About this time last year, Argentina was celebrating its return to fiscal responsibility and the international debt markets with a 100-year bond offering. And why not? It had been a whole three years since the country’s most recent default, its sixth in, well, 100 years. Investors could not get enough of the stuff. After all, Argentina’s new president was a businessman like them and saying all the right things, and they only needed the country to pay its bills for 12 years to make money on the century bonds. What could go wrong?
Well, in a word, Argentina. Argentina could go wrong.
Argentina was on course to run a large fiscal deficit this year, and Argentina owes a large amount of its debt in U.S. dollars, which are becoming very expensive. Negotiations for an Argentine rescue from the International Monetary Fund are picking up, with the IMF’s board expected on Friday to formally deputize the IMF’s staff to negotiate the details of the rescue…. “The reality is this bailout, as things are dragging on, is getting more expensive,” Mr. Brooks said….
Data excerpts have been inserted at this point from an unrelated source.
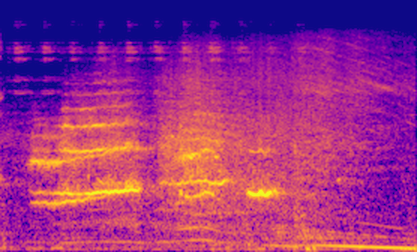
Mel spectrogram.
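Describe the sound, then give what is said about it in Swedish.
A new Cupra Formentor sports car, driven by racing star Mattias Ekström on a test drive in Munich, skids hard with loud, wavering tire squeals in bursts lasting several seconds, then a low engine rumble takes over as the squealing fades. “Jag åkte till München för att provköra nya sportiga Cupra Formentor och hamnade i passagerarsätet intill racingstjärnan Mattias Ekström.”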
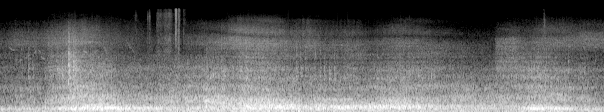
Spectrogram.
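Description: Bolliger & Mabillard hyper coaster train running over its steel track, a low rumble that builds about a second in, holds, and swells again near the end as the train passes through the hills.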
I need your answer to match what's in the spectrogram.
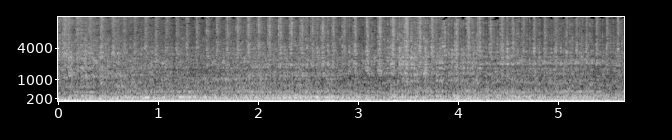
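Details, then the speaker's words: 1978 Dodge Power Wagon V8 after a long-tube header install, new starter, tuning and an oil change; deep, steady rumble with an even beat and no ticks or misses: normal idle. "what we wanted yeah i think it's really good sounds good to me"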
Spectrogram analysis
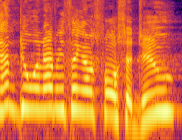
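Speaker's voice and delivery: high, indignant whine; self-righteous Jonah. Acted. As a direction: protest your own good work. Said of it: "He's like".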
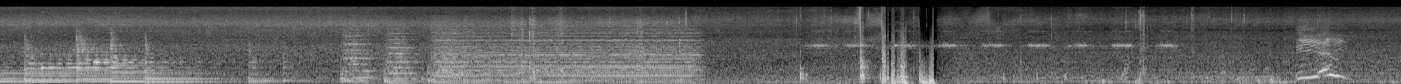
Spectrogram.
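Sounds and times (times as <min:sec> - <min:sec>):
background music: 0:00.0 - 0:07.1.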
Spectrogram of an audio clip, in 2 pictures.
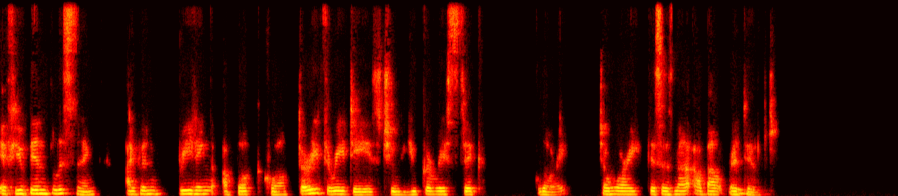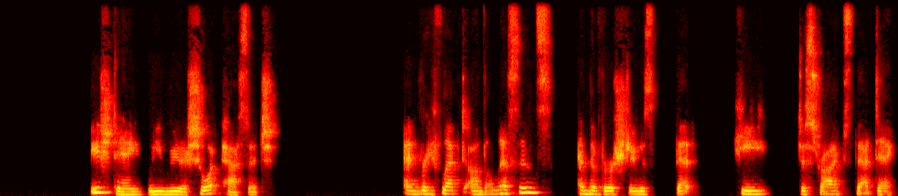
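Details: Woman with communication challenges after a stroke, her speech sometimes hard to understand; exact diagnosis unspecified (aphasia, apraxia of speech or dysarthria); post-stroke communication disorder.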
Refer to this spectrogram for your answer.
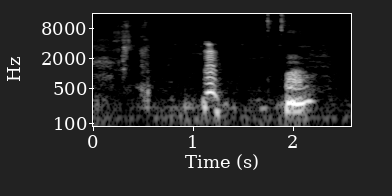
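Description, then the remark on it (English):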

In exchange for the lending, the expectation is that the country will take meaningful steps to get out of the situation. With so much of Argentina’s challenge driven by large and persistent deficits, a big focus of the negotiations is likely to be a set of targets, agreed upon by the IMF and Argentina’s President Mauricio Macri, to reduce those deficits to specific levels.